While using twitter one night, I saw a teacher using coding blocks.  Hand’s on, tangible, printed blocks.  No actually technology was involved.  I loved that this was a fun and easy way to include coding for French learners.  I googled the blocks and found them.  (  I knew that these blocks could help my students, but I needed them in French.  I asked on Twitter, on Facebook, anywhere I could.  They were nowhere to be found.  So I decided to make them and I would like to share them with you all.  You can find them here: (or in the folder below). This link will take you to the blocks that I have made and other helpful documents.

I have created two sets:

1) a small set for centers (to be printed on 8.5” x 11” paper); and,

2) a larger set (to be printed on 11” x 17” paper) for use in more open spaces (i.e. gymnasium)).  

I am working on editing, and revising these blocks as needed.  The language is from the Scratch Website so that if students want, they can transfer their knowledge to the Scratch platform.  I wanted to have a tool that is both useful and transferable from one classroom to another.

I printed off some, laminated them, and then cut them out.  They fit together like a puzzle!  By laminating them, the students can fill in the blanks using dry-erase markers for words, values or whatever is required, and then reuse them over and over again.

free French printable coding blocks1 @MrsGeekChic


Now I’m wondering: How can I use these blocks to further my students knowledge in ALL subject content?  I’m not sure, but I’ve put together some ideas for primary (I’m teaching grade 2 French Immersion in the fall).  You can find them here: Please feel free to add to the Doc and let us know how you’ve used coding blocks in your classroom!

free French printable coding blocks3 @MrsGeekChicfree French printable coding blocks2 @MrsGeekChic

Do you have other ideas?  How would you use these in your classroom? I would like to know and share the ideas in this PLN that is quickly growing.  Join me in sharing ideas and pictures on Twitter this upcoming year (use the hashtags: #FSLchat #FRIMM #CODINGinFSL).

-Ashley Soltesz
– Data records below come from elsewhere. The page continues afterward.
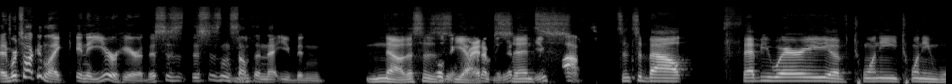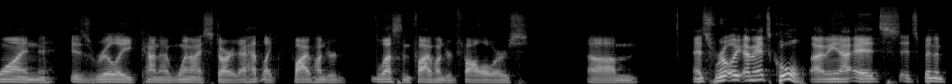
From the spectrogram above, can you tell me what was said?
and we're talking like in a year here. This is this isn't something that you've been No, this is building, yeah, right? I mean, since since about February of 2021 is really kind of when I started. I had like 500 less than 500 followers. Um and it's really I mean it's cool. I mean, I, it's it's been an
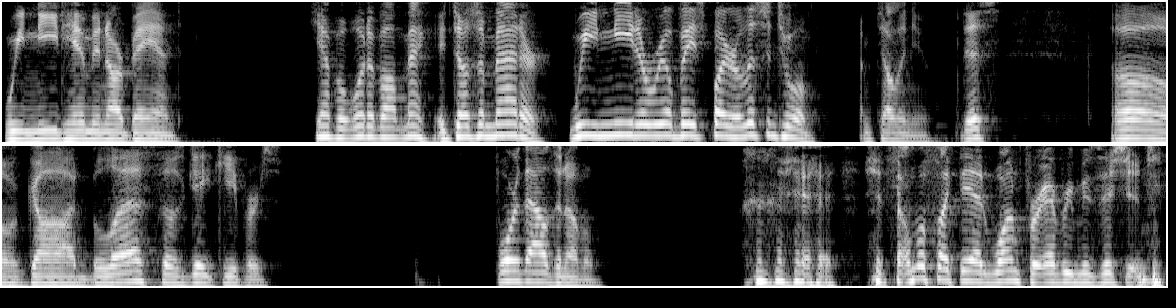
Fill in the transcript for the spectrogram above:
We need him in our band. Yeah, but what about Mac? It doesn't matter. We need a real bass player. Listen to him. I'm telling you. This, oh, God bless those gatekeepers. 4,000 of them. it's almost like they had one for every musician.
Here is the folder with everything you need to get coding “en français” with your students!

Printable French Scratch Coding Blocks Folder
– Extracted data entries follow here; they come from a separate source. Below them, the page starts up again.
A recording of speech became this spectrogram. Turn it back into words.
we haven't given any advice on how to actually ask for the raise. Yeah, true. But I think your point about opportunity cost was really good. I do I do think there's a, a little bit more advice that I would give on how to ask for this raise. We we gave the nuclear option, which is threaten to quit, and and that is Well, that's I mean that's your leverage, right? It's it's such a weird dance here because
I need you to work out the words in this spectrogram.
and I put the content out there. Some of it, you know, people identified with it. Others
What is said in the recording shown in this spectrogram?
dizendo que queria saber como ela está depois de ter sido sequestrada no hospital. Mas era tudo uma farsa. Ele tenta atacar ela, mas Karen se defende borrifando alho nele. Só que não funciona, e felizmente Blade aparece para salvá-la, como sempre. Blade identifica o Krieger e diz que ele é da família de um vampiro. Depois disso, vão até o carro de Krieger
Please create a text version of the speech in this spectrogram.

Have fun with this great free French resource! Happy unplugged paper coding!